    place the spout of the pot into the elevated nostril.
  4. Tip the neti pot until water flows slowly through one nostril
    and down through the other nostril into the sink. Adjust
    angle as necessary so that water flows easily and does not
    go down your throat.
  5. Let the water flow for 20 seconds while breathing
    through your mouth.
  6. Switch sides.

The origins of the neti pot can be traced back centuries to India, where yogis used regular nasal irrigation for clear breathing. Focus on deep breathing is a central tenet of yoga. The breath is seen as the meeting place between the physical body and the mind, which is why the ability to breathe clearly is the foundation of good health according to Ayurvedic philosophy.

Started by yogis in ancient India and now found in health food stores across North America, the neti pot, usually made of ceramic or plastic, resembles an elongated teapot with a long,
slender spout.

Sinus flushing safety and recommended use

Using the neti pot may seem a bit daunting at first. It is normal to experience slight nervousness and discomfort while getting used to the technique. However, no major adverse effects have ever been reported, and only patients with unhealed facial wounds or some neurological or musculoskeletal problems should avoid nasal irrigation.

While no strict guidelines exist on how often one should use the neti pot, daily use may offer relief to some individuals, while others may find weekly use enough. In general, the frequency of use depends on individual results and can vary from person to person. But with regular use, this ancient technique can provide lasting relief from sinus woes.



Your winter wellness game plan

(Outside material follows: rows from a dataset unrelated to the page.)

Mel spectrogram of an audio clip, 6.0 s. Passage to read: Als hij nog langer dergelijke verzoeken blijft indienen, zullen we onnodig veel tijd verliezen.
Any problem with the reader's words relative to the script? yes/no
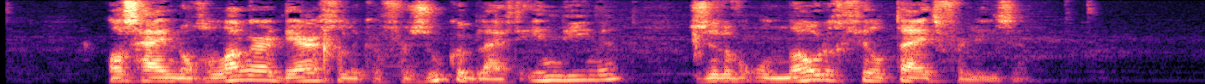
no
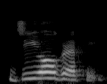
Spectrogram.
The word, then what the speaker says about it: geography: Geography. Let's see how many syllables. Geography. So from back, third syllable. So again it falls before O.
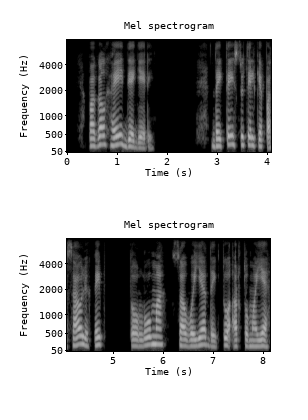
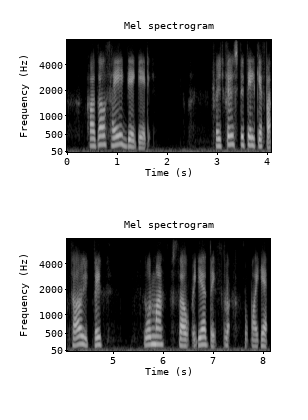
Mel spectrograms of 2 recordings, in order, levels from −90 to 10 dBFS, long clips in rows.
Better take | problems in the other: first | noise reduction (neural diffusion model UNIVERSE++)

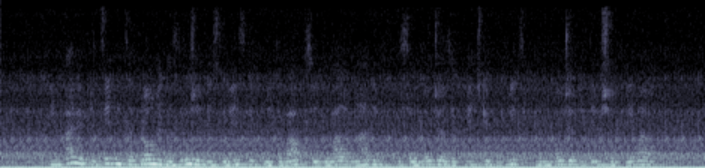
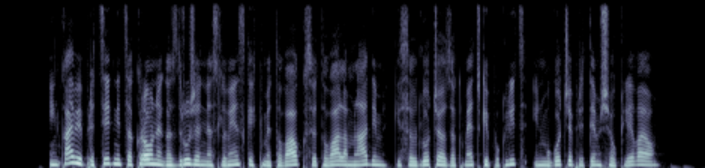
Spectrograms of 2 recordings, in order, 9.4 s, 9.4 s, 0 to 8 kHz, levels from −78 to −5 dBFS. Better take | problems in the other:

Your winter wellness game plan

Stay healthful when the weather outside is frightful

Joshua Duvauchelle

Joshua Duvauchelle